Congestion is a bit like cholesterol – if you don’t have any you die.
A World Bank study on Cairo’s traffic problem in 2010 revealed that the annual cost of traffic in the greater metropolitan area was about 50 billion Egyptian pounds – four per cent of Egypt’s entire GDP. Compared to Jakarta, which is as densely populated as the Egyptian capital and famous for its traffic but only loses 0.6 per cent of Indonesia’s GDP to traffic costs.
It’s not the same story worldwide however – many American cities with the worst congestion also have the largest economies. If nothing else, a lot of traffic is a sign that a lot of people have jobs to get to. For example, during the US government shutdown of 2013, congestion in the Northern Virginia suburbs of Washington noticeably declined.
As John Norquist notes, “Congestion is a bit like cholesterol – if you don’t have any you die. And like cholesterol, there’s a good kind and a bad kind.”
In a study of the economic effects of traffic, Matthias Sweet found that higher levels of congestion are initially associated with faster economic growth. But, above a certain threshold congestion starts to become a drag on growth.
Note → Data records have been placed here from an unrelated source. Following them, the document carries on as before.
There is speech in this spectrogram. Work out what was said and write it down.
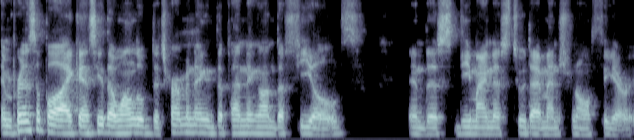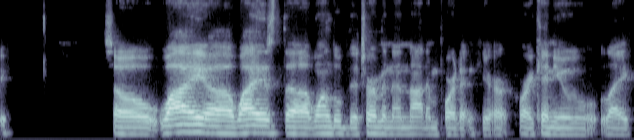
in principle, I can see the one loop determining depending on the fields in this d minus two dimensional theory. So why uh, why is the one loop determinant not important here? Or can you like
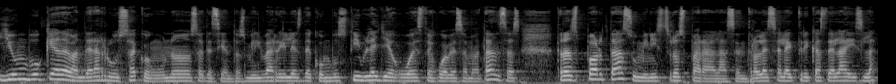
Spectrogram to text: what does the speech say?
Y un buque de bandera rusa con unos 700.000 barriles de combustible llegó este jueves a Matanzas. Transporta suministros para las centrales eléctricas de la isla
It seems that job growth slows when congestion gets to be worse than about 35 to 37 hours of delay per commuter per year (or about four and a half minutes per one way trip).